Cite

Citation Scheme:

        

Citations by CSL (citeproc-js)

Usage Statistics

Share

Embed

Customize your widget with the following options, then copy and paste the code below into the HTML of your page to embed this item in your website.
                        
                            <div id="ubcOpenCollectionsWidgetDisplay">
                            <script id="ubcOpenCollectionsWidget"
                            src="{[{embed.src}]}"
                            data-item="{[{embed.item}]}"
                            data-collection="{[{embed.collection}]}"
                            data-metadata="{[{embed.showMetadata}]}"
                            data-width="{[{embed.width}]}"
                            async >
                            </script>
                            </div>
                        
                    
IIIF logo Our image viewer uses the IIIF 2.0 standard.

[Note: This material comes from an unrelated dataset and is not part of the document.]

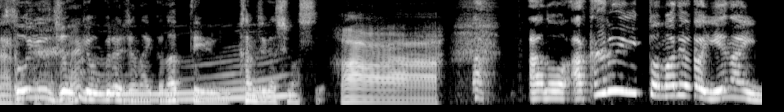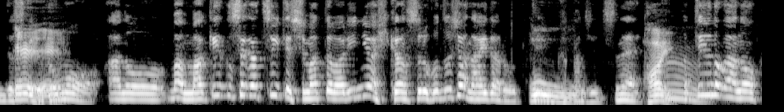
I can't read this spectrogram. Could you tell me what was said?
そういう状況ぐらいじゃないかなっていう感じがします。はああの、明るいとまでは言えないんですけれども、あの、まあ、負け癖がついてしまった割には悲観するほどじゃないだろうっていう感じですね。はい、うん。っていうのが、あの、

To load this item in other compatible viewers, use this url:
http://iiif.library.ubc.ca/presentation/dsp.831.1-0096904/manifest

Comment

Related Items